MONTREAL — Advocacy organizations and citizens are denouncing the Quebec government’s secularism legislation, saying it turns religious minorities into second-class citizens.The bill tabled today would ban the wearing of religious symbols for many public sector employees, including teachers, prosecutors, judges and police officers.Amrit Kaur, a teaching student who wears a Sikh turban, says the bill could ruin her chances of teaching in Quebec’s public school system and force her to look for work in a private school.She says the proposed legislation sends the message that people who wear religious symbols are second-class citizens and that teaching isn’t an inclusive profession in Quebec.Jewish advocacy group B’nai Brith and the National Council of Canadian Muslims have also spoken out against the bill, saying it targets religious minorities and runs counter to fundamental Quebec and Canadian values.The English Montreal School Board has already said it will refuse to comply with any legislation restricting the wearing of religious symbols.The Canadian Press
Laurie HamelinAPTN NewsDavid Dennis from Nuu-chah-nulth Nation in British Columbia has end-stage liver disease and needs a transplant or could die within a month.Although he has willing donors, Dennis is being denied a spot on a provincial wait list because he’s only been sober since June 4, 2019.B.C.’s abstinence policy requires liver transplant recipients have zero alcohol for six months.That’s time Dennis, a 44-year-old father of five, doesn’t have.On Tuesday he and the Union of B.C. Indian Chiefs and Frank Paul Society filed a joint complaint with the B.C. Human Rights Tribunal.

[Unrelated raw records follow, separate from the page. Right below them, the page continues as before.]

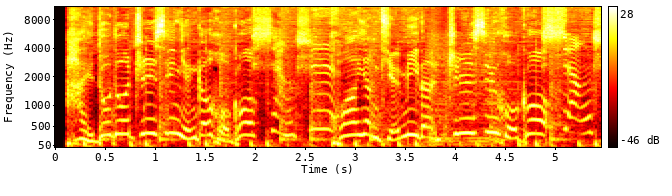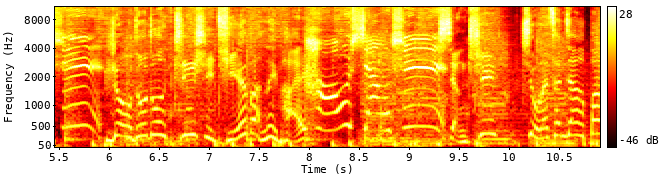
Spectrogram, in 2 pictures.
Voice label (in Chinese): 男国 夫妻男女广告样音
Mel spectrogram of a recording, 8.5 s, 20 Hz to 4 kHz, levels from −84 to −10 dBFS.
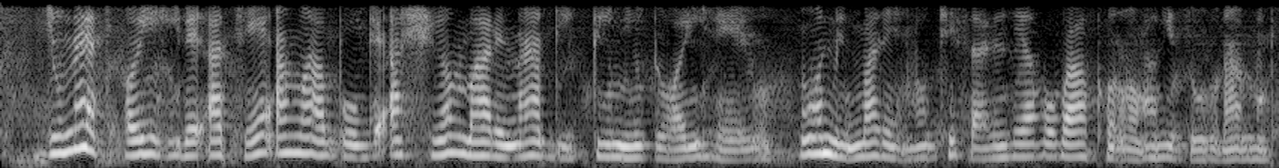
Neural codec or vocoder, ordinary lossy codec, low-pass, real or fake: codec, 16 kHz, 1 kbps, FreqCodec, larger model; none; 3.6 kHz; fake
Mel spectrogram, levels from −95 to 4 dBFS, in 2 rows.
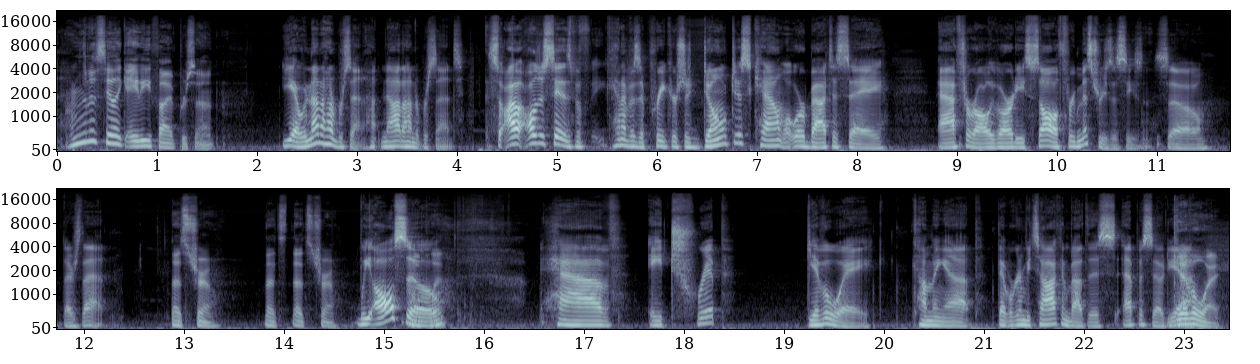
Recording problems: none

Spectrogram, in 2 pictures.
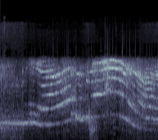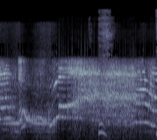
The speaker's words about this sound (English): Can we hear the big scream again?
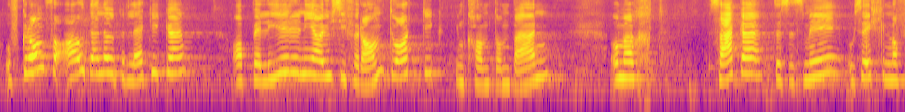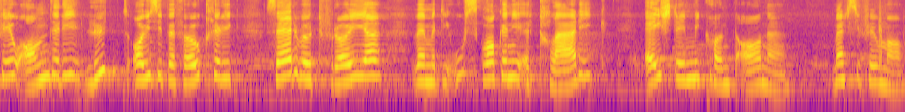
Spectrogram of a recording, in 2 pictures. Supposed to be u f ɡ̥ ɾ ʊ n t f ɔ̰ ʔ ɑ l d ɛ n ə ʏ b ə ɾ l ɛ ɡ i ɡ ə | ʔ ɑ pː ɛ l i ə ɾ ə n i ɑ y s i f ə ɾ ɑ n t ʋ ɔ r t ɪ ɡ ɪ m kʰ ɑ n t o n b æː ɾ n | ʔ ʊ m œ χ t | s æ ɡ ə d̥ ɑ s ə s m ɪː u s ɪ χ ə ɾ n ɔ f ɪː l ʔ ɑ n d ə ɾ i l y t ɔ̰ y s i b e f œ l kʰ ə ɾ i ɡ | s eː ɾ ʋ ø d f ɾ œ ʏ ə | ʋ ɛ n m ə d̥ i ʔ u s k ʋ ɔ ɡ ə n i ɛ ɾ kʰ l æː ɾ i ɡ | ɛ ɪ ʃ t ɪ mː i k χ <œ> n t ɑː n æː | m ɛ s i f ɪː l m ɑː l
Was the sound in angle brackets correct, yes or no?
yes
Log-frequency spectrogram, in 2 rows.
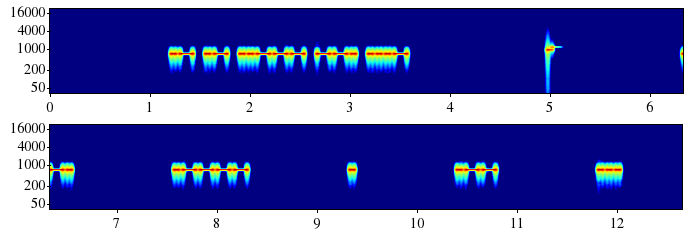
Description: Morse code, heard as a keyed tone, about 28 wpm, spaced as for 12 wpm, 700 Hz. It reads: AA2GV N1EWS
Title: USA Call Signs - 5 Characters - 8x Character Spacing - 28wpm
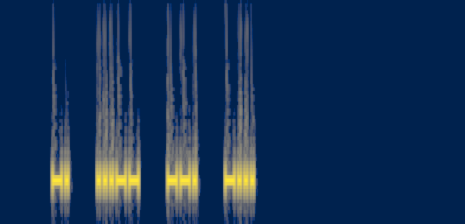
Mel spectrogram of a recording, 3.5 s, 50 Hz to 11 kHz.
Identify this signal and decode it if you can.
Morse code, heard as a keyed tone, about 46 wpm, spaced as for 27 wpm, 700 Hz. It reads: N3GB
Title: USA Call Signs - 4 Characters - 3x Character Spacing - 50wpm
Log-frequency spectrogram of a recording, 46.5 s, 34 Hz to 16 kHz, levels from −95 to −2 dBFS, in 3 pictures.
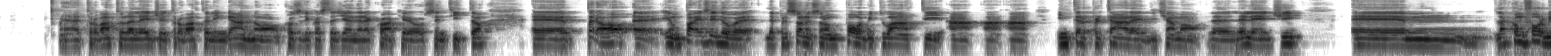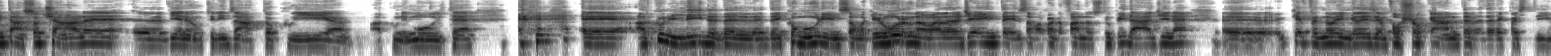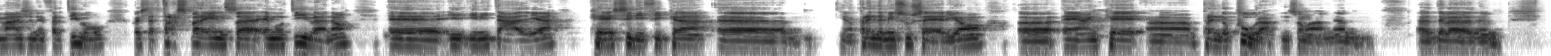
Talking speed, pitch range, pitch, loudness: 130 wpm, 110-140 Hz, 120 Hz, -17 LUFS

Dennis is the President of the Frank Paul Society.He says the provincial transplant policy is a lethal form of racism against Indigenous peoples.“The question really is about trauma — how do you introduce that idea where you calculate somebody’s trauma?” he says.Dennis also says a number of donors with universal blood type have offered to help.“But to my surprise we haven’t even done a test to see what my blood type is.“They don’t have it on file — so the depths of just how silly this process has been reveals quite a bit about the bureaucracy of this health care system here in Vancouver.”Grand Chief Stewart Phillip of the UBCIC is also calling for the abstinence policy to be repealed and for Dennis to be placed on the transplant list.Phillip says intergenerational trauma from colonization must be taken into consideration.“It’s jeopardizing his chance off surviving,” he says.“Indigenous people historically have been acknowledged to have greater issues with substance abuse and alcoholism and things of that nature, and the sense is that if the policy were applied rigidly we would loose a lot of our people.”Phillip had liver disease himself and underwent a transplant 23 years ago.The chief says he’s hopeful B.C. will do the right thing.“I’m optimistic that something good will come out of this,” he says.Dennis says he’s trying to stay positive, but that if he doesn’t win he wants the battle to carry on.“We’re hoping that this case, whether we are around or not, that it continues and that it helps marginalized people in the long run.”He says the most difficult part for him is having to explain to his 5-year-old daughter that he might die.“Getting to that place where she understands that dad might not be coming back — and that is scary as hell,” he says through tears.The B.C. Transplant Society and the Vancouver Coastal Health’s liver transplant team are reviewing Dennis’ [email protected]@Laurie_HamelinEditor’s Note: After this story was published health authorities in B.C. told APTN their abstinence policy for organ transplant recipients had changed earlier this year. Read Laurie Hamelin’s follow-up story, Liver transplant ‘misunderstanding’ means there’s still hope for David Dennis.